If we think of Owen’s process of creating a drawing by removing parts of the whole, by taking away from an already existing image, we are reminded of the artist Robert Rauschenberg, who first instigated this concept as an artwork.
In 1953 Rauschenberg set out to push the limits of an artwork and the traditional notion of the artist as creator by using this type of action. He began by attempting to erase his own drawings, but decided that the original drawing needed to have some significance. if its removal from existence was to become noteworthy. Thus he created the Erased de Kooning Drawing. The story goes that he approached the artist Willem de Kooning, the famed and respected Abstract Expressionist, at his studio to ask for an image that he hoped to erase from the paper. De Kooning was reluctant but intrigued, so planned to make Rauschenberg’s ‘neo-Dada’ art act as difficult as possible. He presented the younger artist with a multi-media drawing, covered in layers of ink and crayon. It took Rauschenberg one month to re-present it as a relatively plain white piece of paper.

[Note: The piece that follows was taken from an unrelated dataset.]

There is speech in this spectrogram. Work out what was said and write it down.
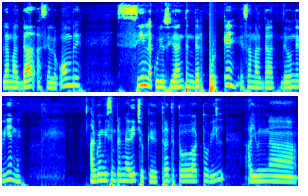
la maldad hacia los hombres sin la curiosidad de entender por qué esa maldad, de dónde viene. Algo en mí siempre me ha dicho que detrás de todo acto vil hay una,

This subversive action of the 1950s has been described as a form of “genteel iconoclasm” by the curator Vincent Katz, a term that mirrors Owen’s “elegant vandalism” of today.

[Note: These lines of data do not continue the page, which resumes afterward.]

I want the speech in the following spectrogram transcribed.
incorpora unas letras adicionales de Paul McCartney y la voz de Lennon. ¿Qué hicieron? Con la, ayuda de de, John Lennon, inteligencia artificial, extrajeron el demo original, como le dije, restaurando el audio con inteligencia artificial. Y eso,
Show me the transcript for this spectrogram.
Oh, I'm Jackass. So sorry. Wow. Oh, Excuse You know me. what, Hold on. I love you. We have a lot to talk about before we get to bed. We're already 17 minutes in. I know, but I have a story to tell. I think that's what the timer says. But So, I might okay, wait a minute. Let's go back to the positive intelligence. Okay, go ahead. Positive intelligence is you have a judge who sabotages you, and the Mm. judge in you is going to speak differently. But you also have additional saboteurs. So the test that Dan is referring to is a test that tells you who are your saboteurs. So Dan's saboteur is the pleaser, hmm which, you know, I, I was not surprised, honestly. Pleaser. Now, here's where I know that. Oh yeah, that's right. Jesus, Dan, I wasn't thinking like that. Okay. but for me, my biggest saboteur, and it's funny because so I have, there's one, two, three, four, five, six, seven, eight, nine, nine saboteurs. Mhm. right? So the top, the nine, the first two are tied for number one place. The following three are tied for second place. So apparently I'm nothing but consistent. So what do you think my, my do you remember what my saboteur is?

Image Credit: Erased de Kooning Drawing, Robert Rauschenberg, 1953: Collection SFMOMA © Robert Rauschenberg Foundation